Power Prove, the load bank division Cressall Resistors, commissioned the design of the power control chopper to Italian Internet of Things (IoT) solution developer Techmakers. The combination of Power Prove’s in-depth knowledge of load banks and Techmakers’ expertise in electronic and software-controlled devices has resulted in a powerful, yet cost-effective, solution that meets the growing demands of the market.

A power control chopper is an electrically controlled solid state switch that is used to control the amount of current permitted to flow through a circuit. Normally, a high-power variable load requires multiple fixed value load sections ranging in values for power dissipation with contactors and a logic controller. However, by integrating the power control chopper into the system, a near-infinite set of values for power dissipation can be achieved using just a single resistor.

Power Prove’s chopper also has a closed-loop regulation circuit, which is capable of adapting to fluctuations in voltage and cold resistance variation without any input. Multiple units can be combined to reach high-power dissipation, enabling the load bank to withstand even the greatest of power values with high precision.

Anywhere that requires constant power, whether that’s a healthcare facility, manufacturing plant, or IT data centre, simply cannot afford a complete loss of power. These layers of infrastructure are often secured by an uninterruptible power supply (UPS) that provides power for critical operations if supply from the grid fails.

“The challenge for the managers these systems, which are often deployed as sources of back-up power in a black-out situation is how to determine whether the system is operational and will not fail on the relatively infrequent occasions when their use is required at a critical moment. Regular testing of emergency systems using load banks is therefore essential,” explained Andrew Keith, division director of Power Prove.

“Since these systems provide such a critical safety mechanism, a high level of precision is vital,” continued Keith. “The new power control chopper allows us to provide our load bank customers with a customisable load bank that can be easily integrated into an existing system to provide infinite levels of power adjustment at a degree of precision that is simply not available elsewhere on the market.”

An example of the power control chopper’s application is with battery discharge testing. The chopper can be used with a current feedback loop to provide a genuine constant current load on battery systems up to 1000 V DC. Multiple chopper units can be fitted inside the same load bank, or a combination of traditional fixed loads and chopper modules can be used to create a load bank with the current discharge capacity to suit its application.

In addition, the increasing adoption of electrical vehicles powered by batteries and fuel cells is generating a wide range of operating scenarios that need to be simulated.
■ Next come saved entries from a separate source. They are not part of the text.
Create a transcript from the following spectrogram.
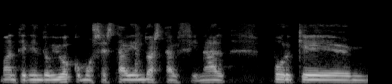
manteniendo vivo como se está viendo hasta el final. Porque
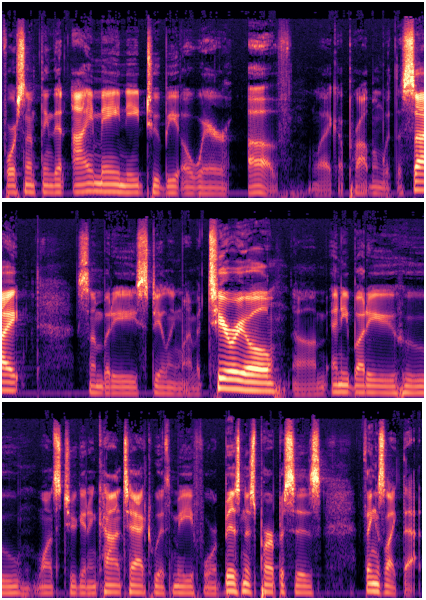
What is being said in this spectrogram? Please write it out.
for something that I may need to be aware of, like a problem with the site, somebody stealing my material, um, anybody who wants to get in contact with me for business purposes, things like that.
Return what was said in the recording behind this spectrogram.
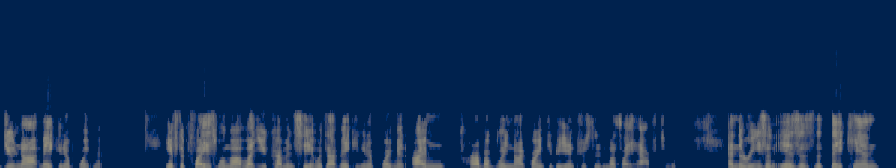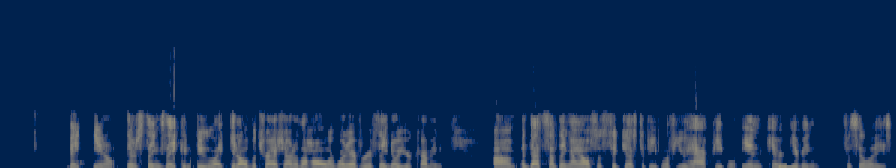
do not make an appointment. If the place will not let you come and see it without making an appointment, I'm probably not going to be interested unless I have to. And the reason is is that they can they you know, there's things they can do like get all the trash out of the hall or whatever if they know you're coming. Um, and that's something I also suggest to people. If you have people in caregiving facilities,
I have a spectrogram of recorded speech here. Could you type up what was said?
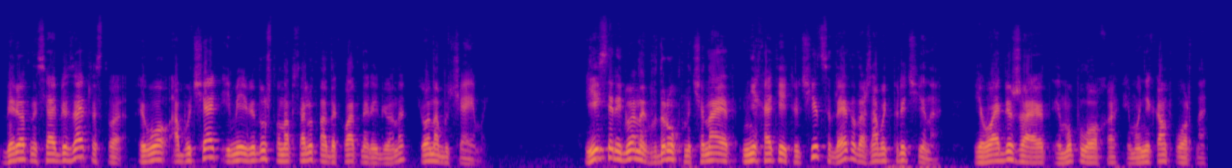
берет на себя обязательство его обучать, имея в виду, что он абсолютно адекватный ребенок, и он обучаемый. Если ребенок вдруг начинает не хотеть учиться, для этого должна быть причина. Его обижают, ему плохо, ему некомфортно.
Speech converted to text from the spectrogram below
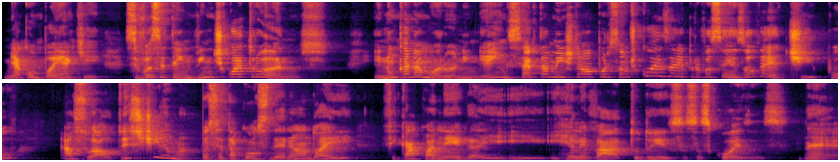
me acompanha aqui. Se você tem 24 anos e nunca namorou ninguém, certamente tem uma porção de coisa aí para você resolver, tipo a sua autoestima. Você tá considerando aí ficar com a nega e, e, e relevar tudo isso, essas coisas, né?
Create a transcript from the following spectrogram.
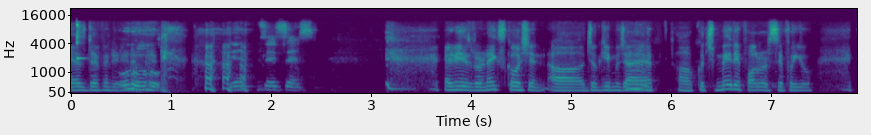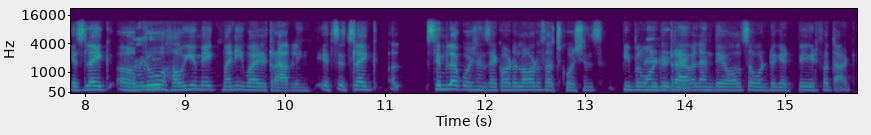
yes, definitely. Oh. definitely. Yes yes yes Anyways, bro, next question, uh, जो कि मुझे आया है, uh, कुछ मेरे followers से for you. It's like, uh, हाँ bro, जी। how you make money while traveling? It's it's like uh, similar questions. I got a lot of such questions. People want Right, to right, right. and they also want to get paid for that.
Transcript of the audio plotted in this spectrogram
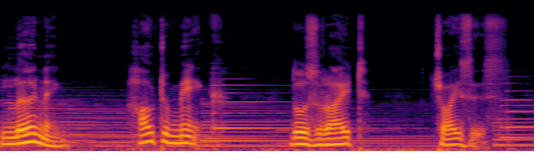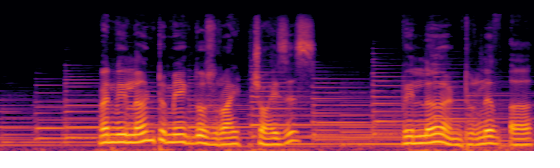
learning how to make those right choices. When we learn to make those right choices, we learn to live a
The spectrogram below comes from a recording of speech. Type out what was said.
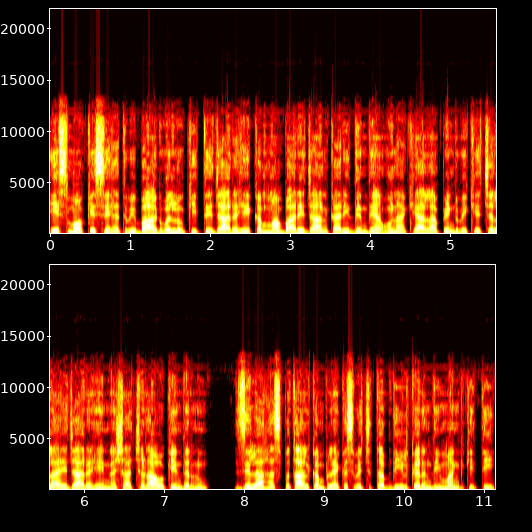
ਇਸ ਮੌਕੇ ਸਿਹਤ ਵਿਭਾਗ ਵੱਲੋਂ ਕੀਤੇ ਜਾ ਰਹੇ ਕੰਮਾਂ ਬਾਰੇ ਜਾਣਕਾਰੀ ਦਿੰਦਿਆਂ ਉਨ੍ਹਾਂ ਖਿਆਲਾ ਪਿੰਡ ਵਿਖੇ ਚਲਾਏ ਜਾ ਰਹੇ ਨਸ਼ਾ ਛੜਾਓ ਕੇਂਦਰ ਨੂੰ ਜ਼ਿਲ੍ਹਾ ਹਸਪਤਾਲ ਕੰਪਲੈਕਸ ਵਿੱਚ ਤਬਦੀਲ ਕਰਨ ਦੀ ਮੰਗ ਕੀਤੀ,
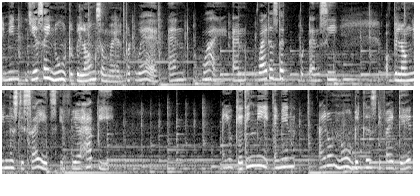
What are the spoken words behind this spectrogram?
I mean, yes, I know to belong somewhere, but where and why? And why does that potency of belongingness decides if we are happy? Are you getting me? I mean, I don't know because if I did,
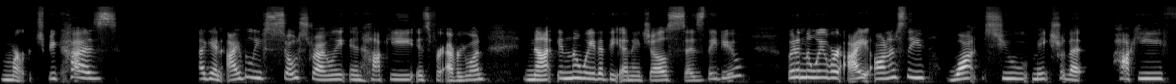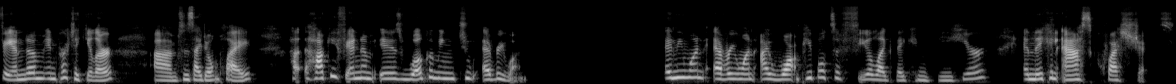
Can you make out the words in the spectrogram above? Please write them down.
merch because again, I believe so strongly in hockey is for everyone, not in the way that the NHL says they do, but in the way where I honestly want to make sure that hockey fandom in particular, um, since I don't play, ho- hockey fandom is welcoming to everyone. Anyone, everyone. I want people to feel like they can be here and they can ask questions.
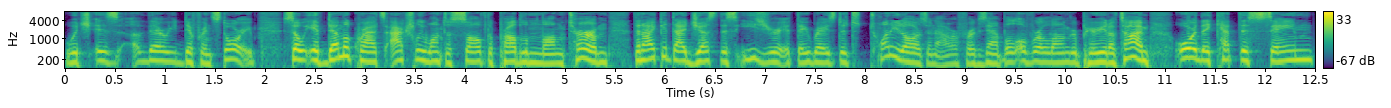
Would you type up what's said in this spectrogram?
which is a very different story. So, if Democrats actually want to solve the problem long term, then I could digest this easier if they raised it to $20 an hour, for example, over a longer period of time, or they kept this same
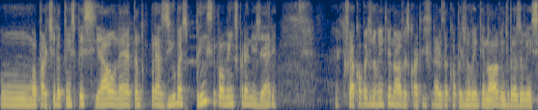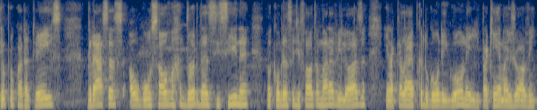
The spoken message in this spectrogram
uma partida tão especial, né? Tanto para o Brasil, mas principalmente para a Nigéria que foi a Copa de 99, as quartas de finais da Copa de 99, onde o Brasil venceu por 4 a 3 graças ao gol salvador da Cici, né? Uma cobrança de falta maravilhosa. E naquela época do Golden Goal, né? E para quem é mais jovem,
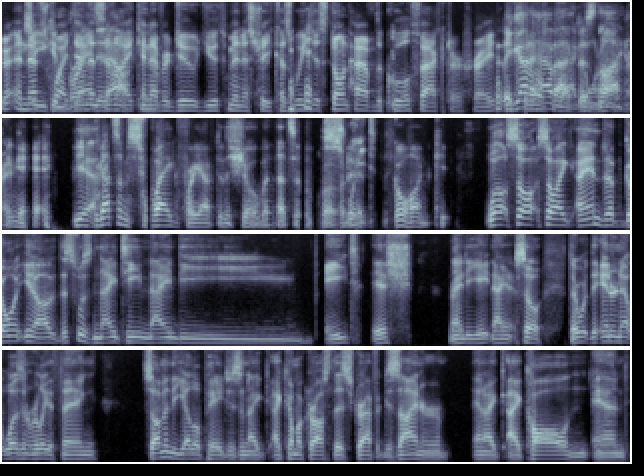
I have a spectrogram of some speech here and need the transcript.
And that's so why Dennis and out, I can never do youth ministry because we just don't have the cool factor, right? you got to have that going on, right? yeah, we got some swag for you after the show, but that's about Sweet. it. Go on. Well, so so I, I ended up going. You know, this was 1998 ish, 98, 90. So there the internet wasn't really a thing. So I'm in the yellow pages and I I come across this graphic designer and I I call and and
The development of the power electronic control module allows Power Prove to produce load banks that simulate a much more diverse range of operating conditions for research and development (R&D) testing, system commissioning tests and regular planned maintenance load testing.
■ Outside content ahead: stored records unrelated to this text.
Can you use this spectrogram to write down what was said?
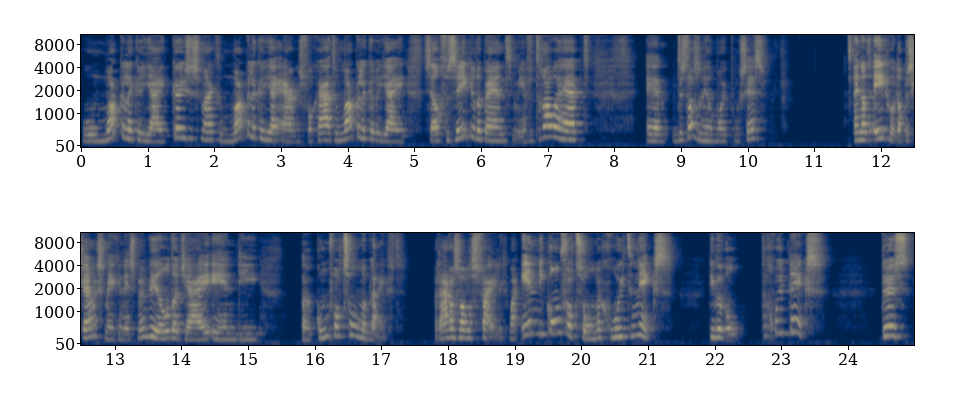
hoe makkelijker jij keuzes maakt, hoe makkelijker jij ergens voor gaat, hoe makkelijker jij zelfverzekerder bent, meer vertrouwen hebt. Ehm, dus dat is een heel mooi proces. En dat ego, dat beschermingsmechanisme, wil dat jij in die uh, comfortzone blijft. Maar daar is alles veilig. Maar in die comfortzone groeit niks. Die bubbel, daar groeit niks. Dus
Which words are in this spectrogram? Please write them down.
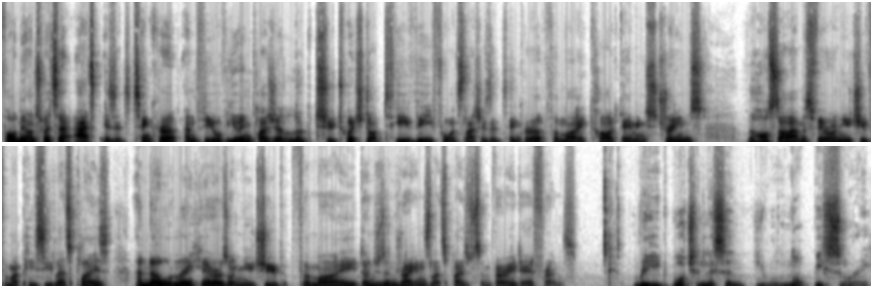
Follow me on Twitter at IsItTinkerer, and for your viewing pleasure, look to twitch.tv forward slash IsItTinkerer for my card gaming streams, the Hostile Atmosphere on YouTube for my PC Let's Plays, and No Ordinary Heroes on YouTube for my Dungeons and Dragons Let's Plays with some very dear friends. Read, watch, and listen. You will not be sorry.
The power control chopper is available globally from Power Prove, for more information, visit the website.